(Collection entries)

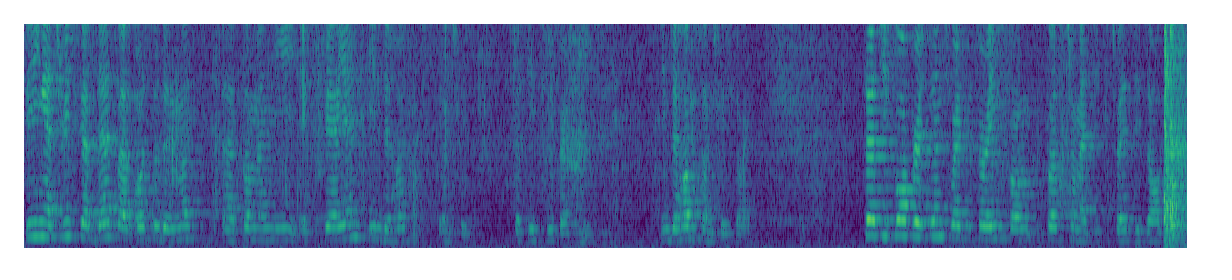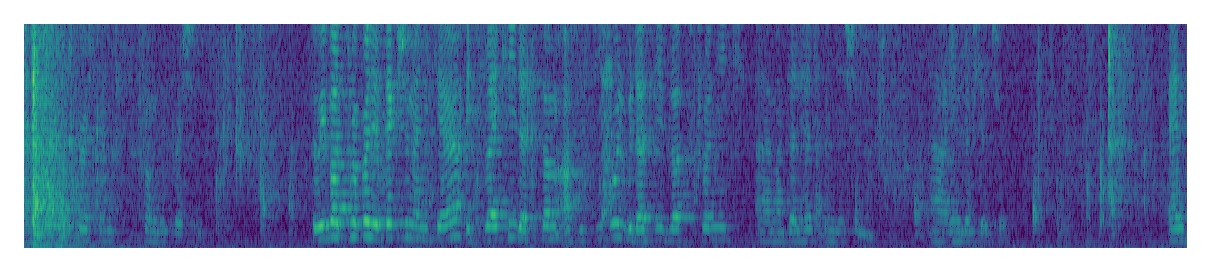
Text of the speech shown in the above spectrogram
Being at risk of death was also the most uh, commonly experienced in the host country, 33%. In the home country, sorry. 34% were suffering from post-traumatic stress disorder and 20% from depression. So without proper detection and care, it's likely that some of these people would have developed chronic uh, mental health conditions uh, in the future. And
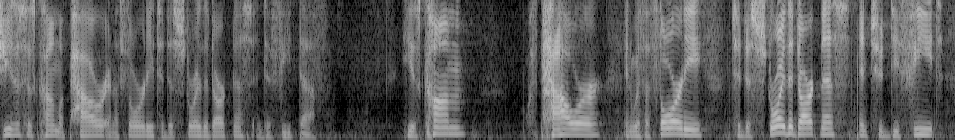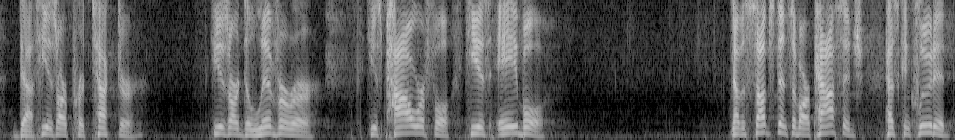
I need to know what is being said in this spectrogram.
Jesus has come with power and authority to destroy the darkness and defeat death. He has come with power and with authority to destroy the darkness and to defeat death. He is our protector, He is our deliverer, He is powerful, He is able. Now, the substance of our passage has concluded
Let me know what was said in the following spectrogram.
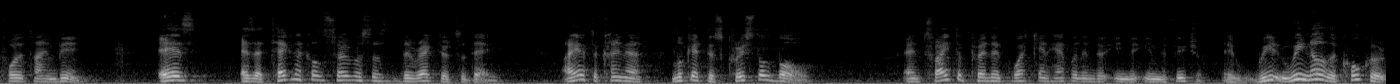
for the time being, as as a technical services director today, I have to kind of look at this crystal ball and try to predict what can happen in the in the in the future. We we know the coker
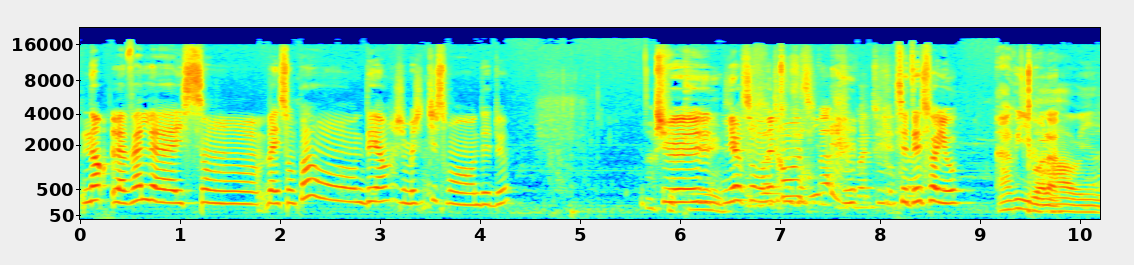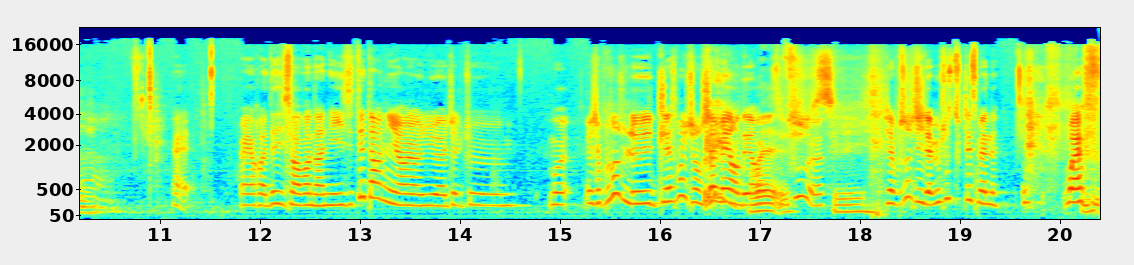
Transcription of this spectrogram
Non, Laval, euh, ils sont... Bah, ils sont pas en D1, j'imagine qu'ils sont en D2. Tu veux lire Je sur mon écran aussi C'était Soyo. Ah oui voilà. Ah oui. Ouais, Rodez, ils sont avant-derniers. Ils étaient derniers hein, il y a quelques... Ouais. Mais j'ai l'impression que le classement il change jamais en D1. Ouais, c'est fou. euh. J'ai l'impression que je dis la même chose toutes les semaines. Bref,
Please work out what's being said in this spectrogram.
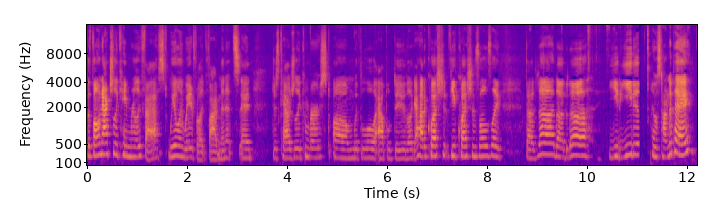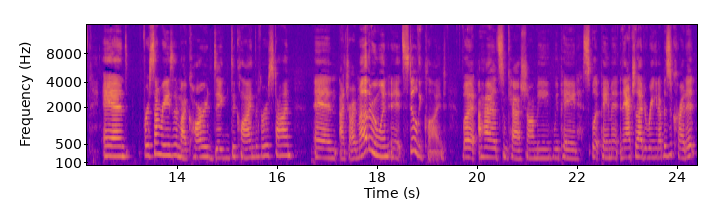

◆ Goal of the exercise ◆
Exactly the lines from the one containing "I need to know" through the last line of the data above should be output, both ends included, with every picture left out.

◆ Response ◆
I need to know what is being said in this spectrogram.
Jesus has come with power and authority to destroy the darkness and defeat death. He has come with power and with authority to destroy the darkness and to defeat death. He is our protector, He is our deliverer, He is powerful, He is able. Now, the substance of our passage has concluded
Let me know what was said in the following spectrogram.
for the time being, as as a technical services director today, I have to kind of look at this crystal ball and try to predict what can happen in the in the in the future. We we know the coker
Transcription of this spectrogram
Non, Laval, euh, ils sont... Bah, ils sont pas en D1, j'imagine qu'ils sont en D2. Tu veux lire Je sur mon écran aussi C'était Soyo. Ah oui voilà. Ah oui. Ouais, Rodez, ils sont avant-derniers. Ils étaient derniers hein, il y a quelques... Ouais. Mais j'ai l'impression que le classement il change jamais en D1. Ouais, c'est fou. euh. J'ai l'impression que je dis la même chose toutes les semaines. Bref,
Please work out what's being said in this spectrogram.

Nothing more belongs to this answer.